Work to complete: Once the pictures are set aside, retype the remaining entries exactly.

■ ■ ■ ■

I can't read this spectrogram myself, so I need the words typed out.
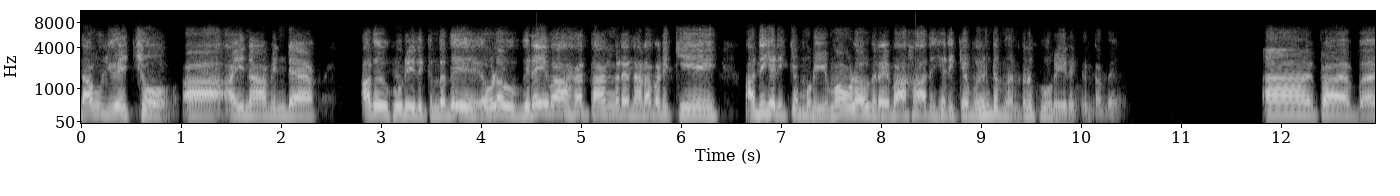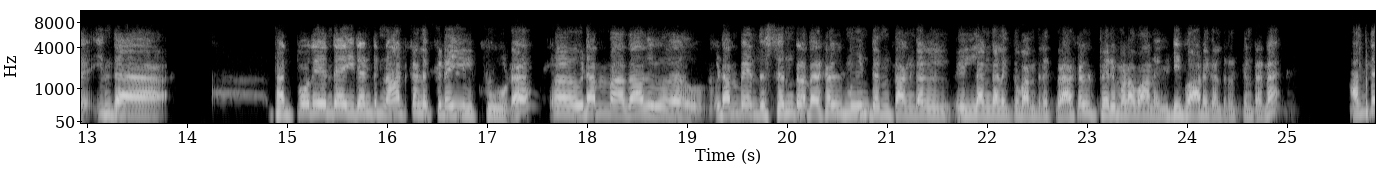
டபிள்யூஹெச்ஓ ஐநாவின் அது கூறியிருக்கின்றது எவ்வளவு விரைவாக தாங்களுடைய நடவடிக்கையை அதிகரிக்க முடியுமோ அவ்வளவு விரைவாக அதிகரிக்க வேண்டும் என்று கூறியிருக்கின்றது. ஆஹ் இப்ப இந்த தற்போதைய இந்த இரண்டு நாட்களுக்கு இடையில் கூட இடம் அதாவது இடம்பெயர்ந்து சென்றவர்கள் மீண்டும் தங்கள் இல்லங்களுக்கு வந்திருக்கிறார்கள். பெருமளவான இடிபாடுகள் இருக்கின்றன. அந்த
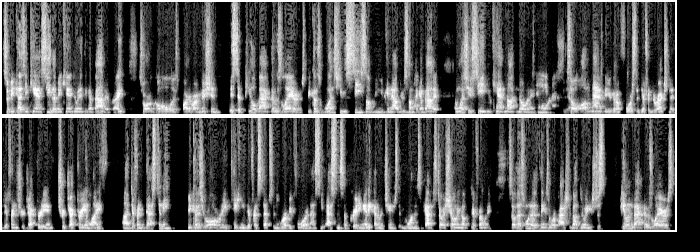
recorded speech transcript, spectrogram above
So because you can't see them, you can't do anything about it, right? So our goal as part of our mission is to peel back those layers because once you see something, you can now do something about it. And once you see it, you can't not know it anymore. Yeah. So automatically you're going to force a different direction, a different trajectory and trajectory in life, a different destiny, because you're already taking different steps than you were before. And that's the essence of creating any kind of a change that you want is you got to start showing up differently. So that's one of the things that we're passionate about doing is just peeling back those layers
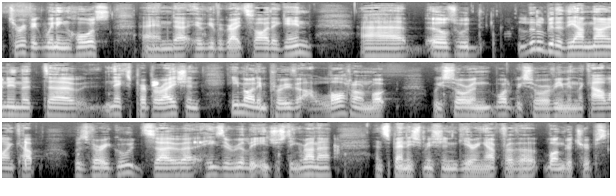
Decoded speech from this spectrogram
a terrific winning horse, and uh, he'll give a great fight again. Uh, Earlswood, a little bit of the unknown in that uh, next preparation, he might improve a lot on what we saw and what we saw of him in the Carline Cup was very good. So uh, he's a really interesting runner and Spanish Mission gearing up for the longer trips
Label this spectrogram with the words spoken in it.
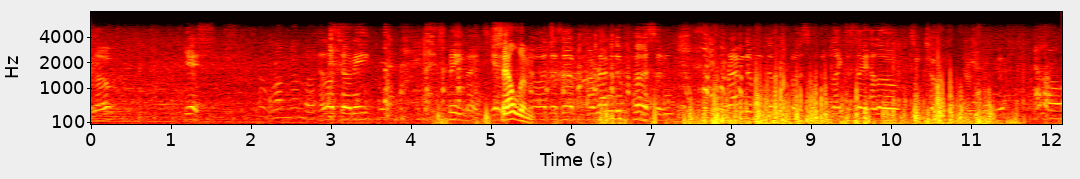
Hello? Yes. Wrong number. Hello, Tony. It's me, mate. Yes. Seldom. No, there's a, a random person, a random Dutch person who'd like to say hello to Tony. Yeah. Hello.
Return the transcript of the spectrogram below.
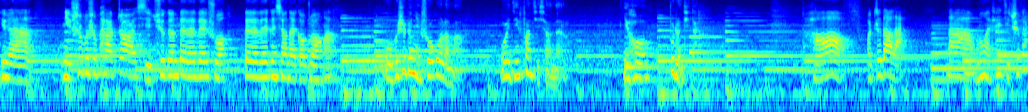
易然，你是不是怕赵二喜去跟贝微微说贝微微跟肖奈告状啊？我不是跟你说过了吗？我已经放弃肖奈了，以后不准提他。好，我知道了。那我们晚上一起吃饭？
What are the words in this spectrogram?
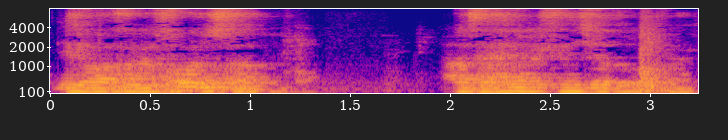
die mogen naar voren stappen. Als de Heilige Geest opleggen.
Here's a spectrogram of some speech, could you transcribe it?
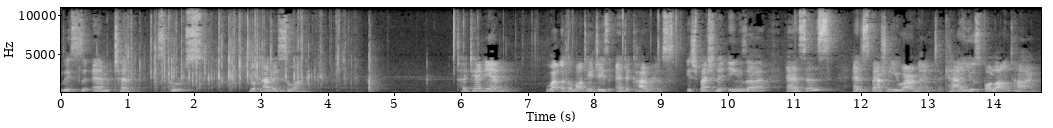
this is M10 screws. Look at this one. Titanium, one advantage is anti-currents, especially in the essence and special environment can use for a long time.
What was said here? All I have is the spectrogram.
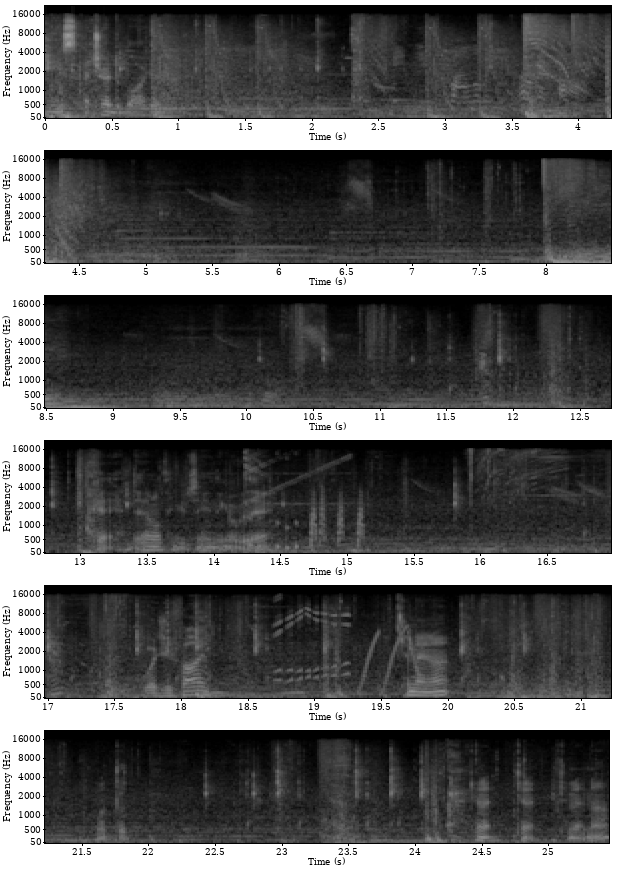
Jeez, I tried to block it. Okay, I don't think there's anything over there. What'd you find? Can I not? What the? Can I? Can I? Can I not?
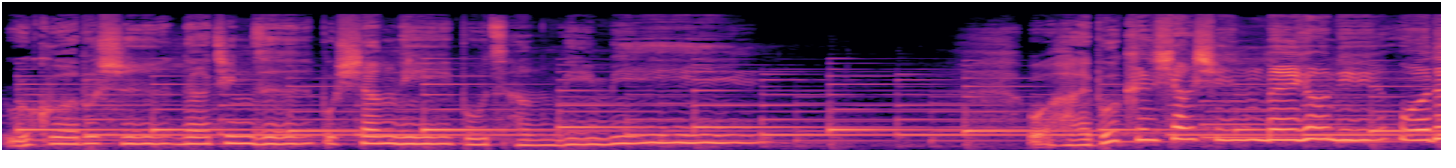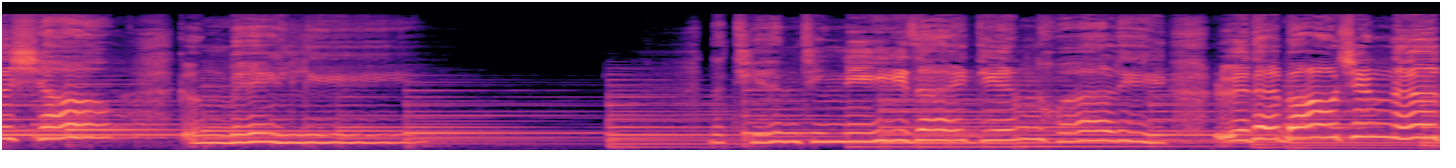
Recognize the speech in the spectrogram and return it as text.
如果不是那镜子不像你不藏秘密，我还不肯相信没有你，我的笑更美丽。那天听你在电话里略带抱歉的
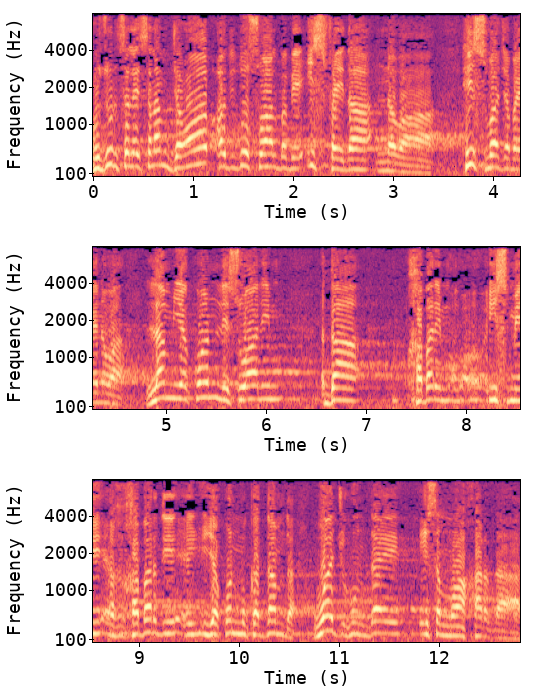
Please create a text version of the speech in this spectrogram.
حضور صلی الله علیه وسلم جواب او دی دو سوال به اس فائدہ نوا هیڅ وجه بینوا لم يكن لسؤالهم دا خبر اسم خبر دی یکون مقدم دا وجه دا اسم مؤخر دا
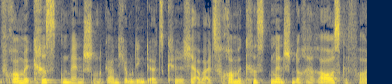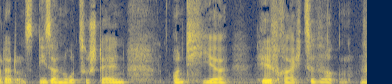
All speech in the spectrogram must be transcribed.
fromme Christenmenschen, gar nicht unbedingt als Kirche, aber als fromme Christenmenschen doch herausgefordert, uns dieser Not zu stellen und hier hilfreich zu wirken. Mhm.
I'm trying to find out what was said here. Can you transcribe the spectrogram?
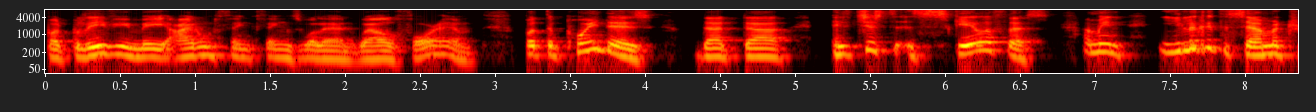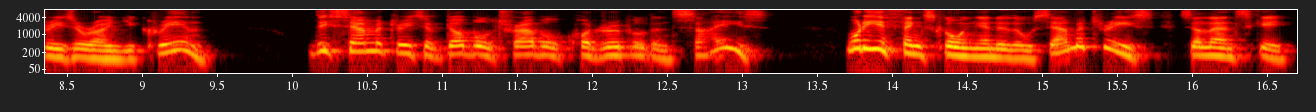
but believe you me, I don't think things will end well for him. But the point is that uh, it's just the scale of this. I mean, you look at the cemeteries around Ukraine. These cemeteries have doubled, trebled, quadrupled in size. What do you think's going into those cemeteries, Zelensky?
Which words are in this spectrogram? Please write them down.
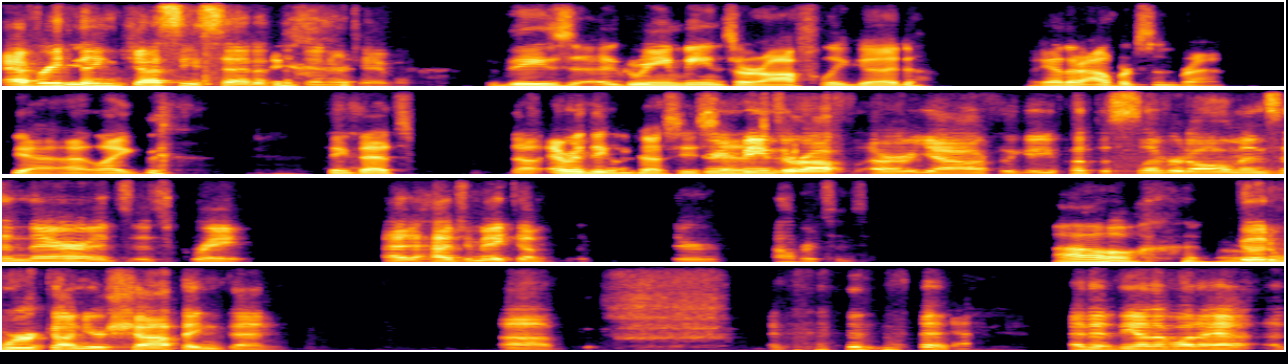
everything Jesse said at the dinner table. These uh, green beans are awfully good. Yeah, they're Albertson brand. Yeah, I like. I think that's uh, everything that Jesse said. Green beans are off, or yeah, off the, you put the slivered almonds in there. It's it's great. How, how'd you make them? They're Albertsons. Oh, Good work on your shopping then. Uh, and then the other one, I ha-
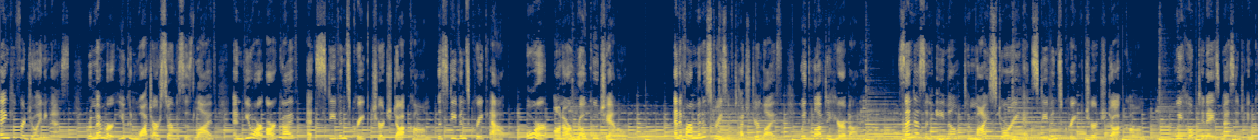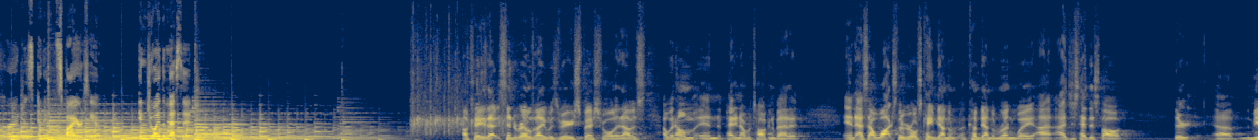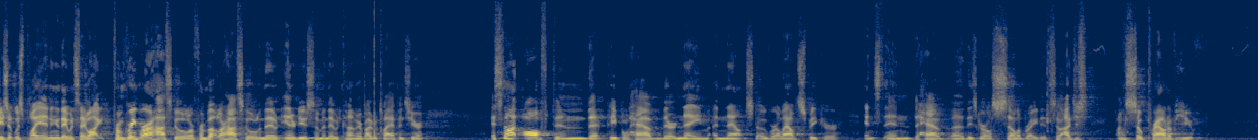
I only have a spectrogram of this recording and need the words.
Thank you for joining us. Remember, you can watch our services live and view our archive at StevensCreekChurch.com, the Stevens Creek app, or on our Roku channel. And if our ministries have touched your life, we'd love to hear about it. Send us an email to mystory at StevensCreekChurch.com. We hope today's message encourages and inspires you. Enjoy the message. I'll tell you that Cinderella Day was very special, and I was I went home and Patty and I were talking about it, and as I watched the girls came down the come down the runway, I, I just had this thought: uh, the music was playing, and they would say like from Greenbrier High School or from Butler High School, and they would introduce them, and they would come, everybody would clap and cheer. It's not often that people have their name announced over a loudspeaker and, and to have uh, these girls celebrated. So I just, I'm so proud of you.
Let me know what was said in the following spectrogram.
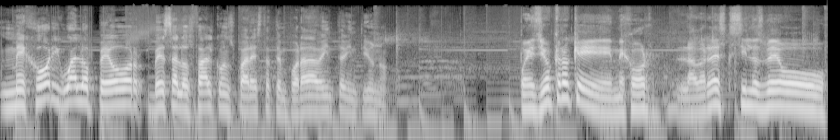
¿mejor, igual o peor ves a los Falcons para esta temporada 2021? Pues yo creo que mejor. La verdad es que sí los veo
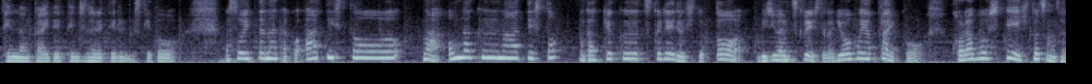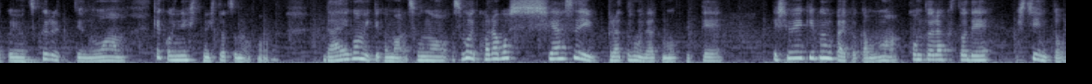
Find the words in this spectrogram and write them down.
展覧会で展示されてるんですけど、そういったなんかこうアーティスト、まあ音楽のアーティスト、楽曲作れる人とビジュアル作れる人が両方やっぱりこうコラボして一つの作品を作るっていうのは、結構 NFT の一つの醍醐味っていうか、まあ、そのすごいコラボしやすいプラットフォームだと思っててで収益分配とかも、まあ、コントラクトできちんと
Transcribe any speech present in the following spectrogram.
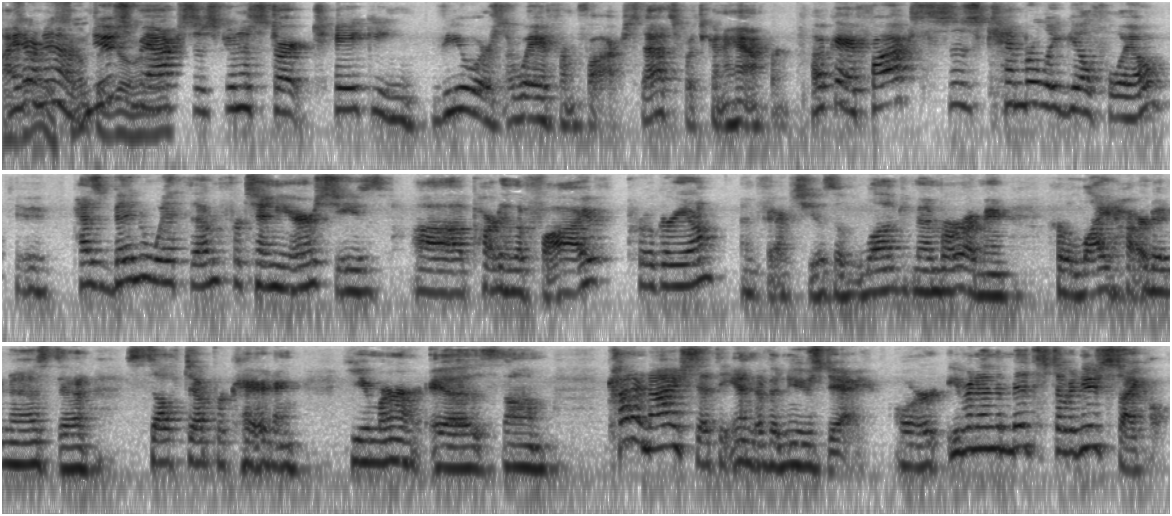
know. I don't know. something going. Newsmax is going to start taking viewers away from Fox. That's what's going to happen. Okay, Fox's Kimberly Guilfoyle who has been with them for 10 years. She's uh, part of the Five program. In fact, she is a loved member. I mean, her lightheartedness and self deprecating humor is um, kind of nice at the end of a news day or even in the midst of a news cycle.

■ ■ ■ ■

Response area:
I can't read this spectrogram myself, so I need the words typed out.
டபிள்யூஹெச்ஓ ஐநாவின் அது கூறியிருக்கின்றது எவ்வளவு விரைவாக தாங்களுடைய நடவடிக்கையை அதிகரிக்க முடியுமோ அவ்வளவு விரைவாக அதிகரிக்க வேண்டும் என்று கூறியிருக்கின்றது. ஆஹ் இப்ப இந்த தற்போதைய இந்த இரண்டு நாட்களுக்கு இடையில் கூட இடம் அதாவது இடம்பெயர்ந்து சென்றவர்கள் மீண்டும் தங்கள் இல்லங்களுக்கு வந்திருக்கிறார்கள். பெருமளவான இடிபாடுகள் இருக்கின்றன. அந்த
recorded speech transcript, spectrogram above
So because you can't see them, you can't do anything about it, right? So our goal as part of our mission is to peel back those layers because once you see something, you can now do something about it. And once you see it, you can't not know it anymore. Yeah. So automatically you're going to force a different direction, a different trajectory and trajectory in life, a different destiny, because you're already taking different steps than you were before. And that's the essence of creating any kind of a change that you want is you got to start showing up differently. So that's one of the things that we're passionate about doing is just peeling back those layers
Decoded speech from this spectrogram
a terrific winning horse, and uh, he'll give a great fight again. Uh, Earlswood, a little bit of the unknown in that uh, next preparation, he might improve a lot on what we saw and what we saw of him in the Carline Cup was very good. So uh, he's a really interesting runner and Spanish Mission gearing up for the longer trips
Label this spectrogram with the words spoken in it.
Hello? Yes. Wrong number. Hello, Tony. It's me, mate. Yes. Seldom. No, there's a, a random person, a random Dutch person who'd like to say hello to Tony. Yeah. Hello.
Return the transcript of the spectrogram below.
易然，你是不是怕赵二喜去跟贝微微说贝微微跟肖奈告状啊？我不是跟你说过了吗？我已经放弃肖奈了，以后不准提他。好，我知道了。那我们晚上一起吃饭？
What are the words in this spectrogram?
die mogen naar voren stappen. Als de Heilige Geest opleggen.
Here's a spectrogram of some speech, could you transcribe it?
this is M10 screws. Look at this one. Titanium, one advantage is anti-currents, especially in the essence and special environment can use for a long time.
What was said here? All I have is the spectrogram.
Jeez, I tried to block it. Okay, I don't think there's anything over there. What'd you find? Can I not? What the? Can I? Can I? Can I not?
Recognize the speech in the spectrogram and return it as text.
如果不是那镜子不像你不藏秘密，我还不肯相信没有你，我的笑更美丽。那天听你在电话里略带抱歉的
Please create a text version of the speech in this spectrogram.
حضور صلی الله علیه وسلم جواب او دی دو سوال به اس فائدہ نوا هیڅ وجه بینوا لم يكن لسؤالهم دا خبر اسم خبر دی یکون مقدم دا وجه دا اسم مؤخر دا
All speech in the spectrogram must be transcribed.
fromme Christenmenschen, gar nicht unbedingt als Kirche, aber als fromme Christenmenschen doch herausgefordert, uns dieser Not zu stellen und hier hilfreich zu wirken. Mhm.
I'm trying to find out what was said here. Can you transcribe the spectrogram?
but believe you me, I don't think things will end well for him. But the point is that uh, it's just the scale of this. I mean, you look at the cemeteries around Ukraine. These cemeteries have doubled, trebled, quadrupled in size. What do you think's going into those cemeteries, Zelensky?
Which words are in this spectrogram? Please write them down.
everything Jesse said at the dinner table. These uh, green beans are awfully good. Yeah, they're Albertson brand. Yeah, I like. I think that's uh, everything that Jesse said. Green beans are off, or yeah, off the, you put the slivered almonds in there. It's it's great. How, how'd you make them? They're Albertsons. Oh, Good work on your shopping then. Uh, and then the other one, I ha-
I only have a spectrogram of this recording and need the words.
Thank you for joining us. Remember, you can watch our services live and view our archive at StevensCreekChurch.com, the Stevens Creek app, or on our Roku channel. And if our ministries have touched your life, we'd love to hear about it. Send us an email to mystory at StevensCreekChurch.com. We hope today's message encourages and inspires you. Enjoy the message. I'll tell you that Cinderella Day was very special, and I was I went home and Patty and I were talking about it, and as I watched the girls came down the come down the runway, I, I just had this thought: uh, the music was playing, and they would say like from Greenbrier High School or from Butler High School, and they would introduce them, and they would come, everybody would clap and cheer. It's not often that people have their name announced over a loudspeaker and, and to have uh, these girls celebrated. So I just, I'm so proud of you.
Let me know what was said in the following spectrogram.
¿mejor, igual o peor ves a los Falcons para esta temporada 2021? Pues yo creo que mejor. La verdad es que sí los veo
Find the words in this spectrogram and write them down.
展覧会で展示されてるんですけど、そういったなんかこうアーティスト、まあ音楽のアーティスト、楽曲作れる人とビジュアル作れる人が両方やっぱりこうコラボして一つの作品を作るっていうのは、結構 NFT の一つの醍醐味っていうか、まあ、そのすごいコラボしやすいプラットフォームだと思っててで収益分配とかも、まあ、コントラクトできちんと
Transcribe any speech present in the following spectrogram.
know. I don't know. something going. Newsmax is going to start taking viewers away from Fox. That's what's going to happen. Okay, Fox's Kimberly Guilfoyle who has been with them for 10 years. She's uh, part of the Five program. In fact, she is a loved member. I mean, her lightheartedness and self deprecating humor is um, kind of nice at the end of a news day or even in the midst of a news cycle.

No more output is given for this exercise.